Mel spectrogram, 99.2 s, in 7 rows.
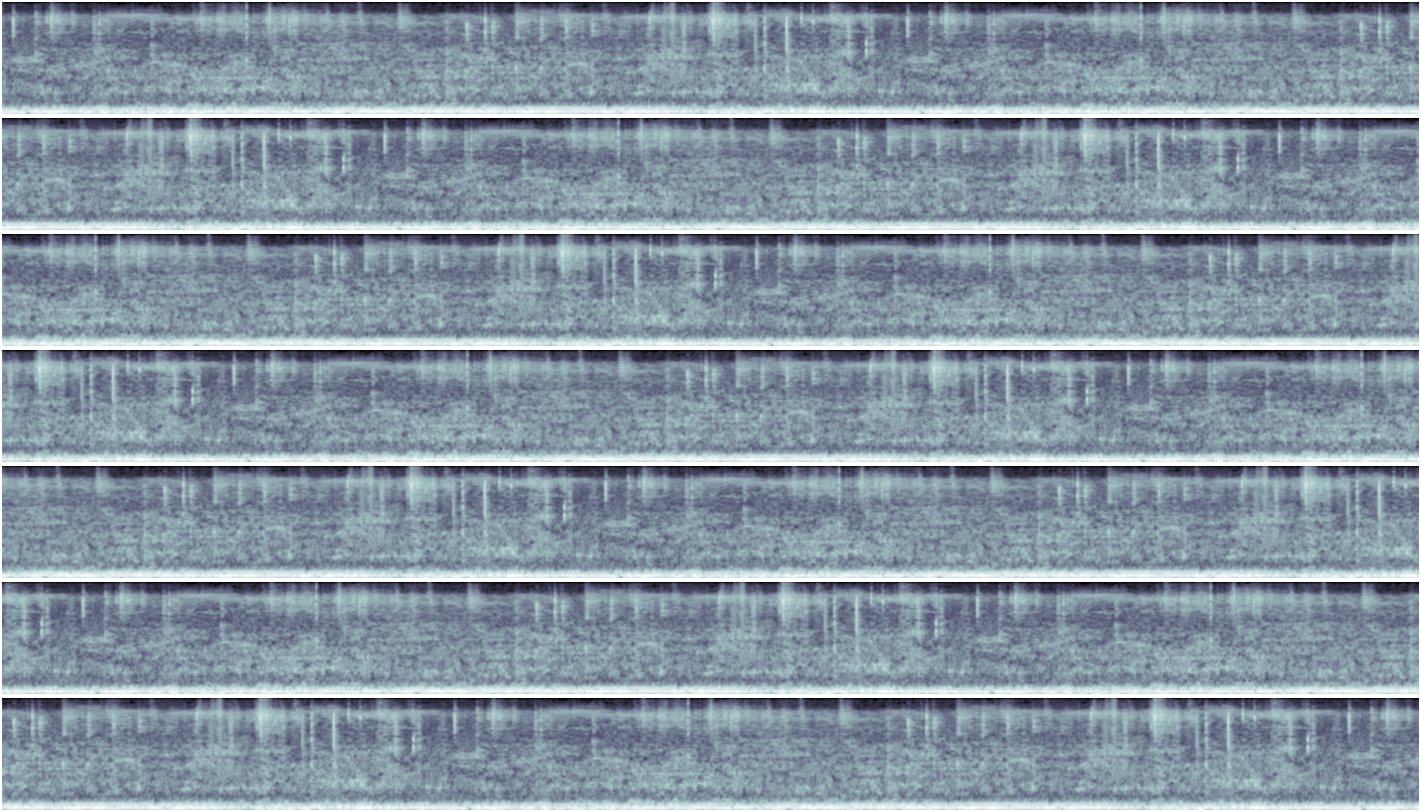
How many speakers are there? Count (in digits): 0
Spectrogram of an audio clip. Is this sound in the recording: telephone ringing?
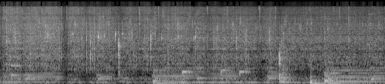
no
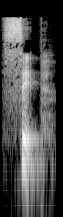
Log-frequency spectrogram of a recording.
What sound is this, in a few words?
"sip", british english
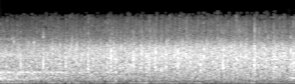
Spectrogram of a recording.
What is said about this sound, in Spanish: Un aplauso que refleja esa alusión a la Virgen de Fátima. Y la cercanía de todos aquellos jóvenes que no tuvieron la oportunidad de venir a Lisboa.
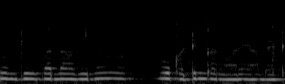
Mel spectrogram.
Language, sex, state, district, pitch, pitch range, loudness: Hindi, female, Uttar Pradesh, Deoria, 250 Hz, 235-260 Hz, -43 LUFS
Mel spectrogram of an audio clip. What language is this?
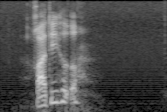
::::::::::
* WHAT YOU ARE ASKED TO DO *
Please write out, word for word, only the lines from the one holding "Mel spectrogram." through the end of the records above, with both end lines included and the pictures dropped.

* EXPECTED OUTPUT *
Mel spectrogram.
Language, sex, state, district, pitch, pitch range, loudness: Hindi, female, Uttar Pradesh, Deoria, 250 Hz, 235-260 Hz, -43 LUFS
Mel spectrogram of an audio clip. What language is this?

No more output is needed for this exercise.